-- Materials provided follows --
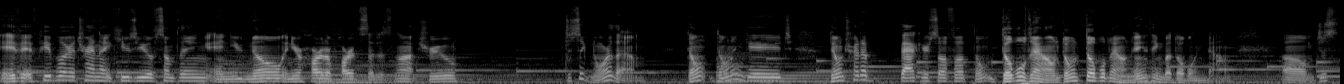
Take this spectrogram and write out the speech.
If, if people are trying to accuse you of something and you know in your heart of hearts that it's not true, just ignore them. Don't don't engage. Don't try to back yourself up. Don't double down. Don't double down. Anything but doubling down. Um, just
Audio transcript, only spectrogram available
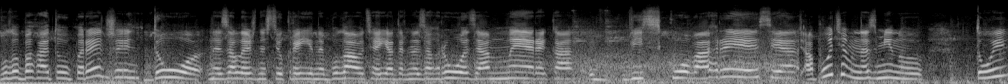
Було багато упереджень. До незалежності України була оця ядерна загроза, Америка, військова агресія. А потім на зміну той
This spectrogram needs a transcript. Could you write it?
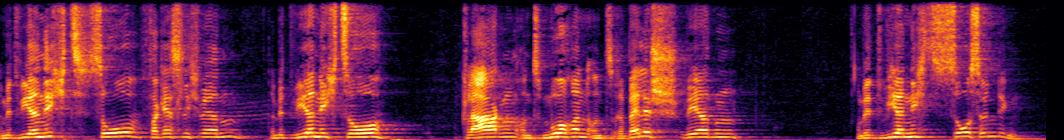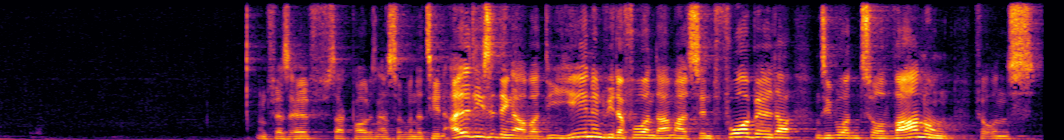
damit wir nicht so vergesslich werden, damit wir nicht so klagen und murren und rebellisch werden, damit wir nicht so sündigen. Und Vers 11 sagt Paulus in 1. Korinther 10, all diese Dinge aber, die jenen widerfuhren damals, sind Vorbilder und sie wurden zur Warnung für uns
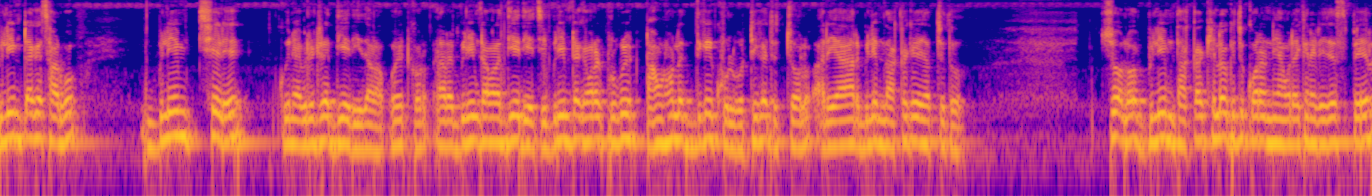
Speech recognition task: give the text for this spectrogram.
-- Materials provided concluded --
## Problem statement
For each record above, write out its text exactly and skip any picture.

## Your solution
Take this spectrogram and write out the speech.
If, if people are trying to accuse you of something and you know in your heart of hearts that it's not true, just ignore them. Don't don't engage. Don't try to back yourself up. Don't double down. Don't double down. Anything but doubling down. Um, just
Audio transcript, only spectrogram available
Було багато упереджень. До незалежності України була оця ядерна загроза, Америка, військова агресія. А потім на зміну той
This spectrogram needs a transcript. Could you write it?
damit wir nicht so vergesslich werden, damit wir nicht so klagen und murren und rebellisch werden, damit wir nicht so sündigen. Und Vers 11 sagt Paulus in 1. Korinther 10, all diese Dinge aber, die jenen widerfuhren damals, sind Vorbilder und sie wurden zur Warnung für uns
Speech recognition task: give the text for this spectrogram.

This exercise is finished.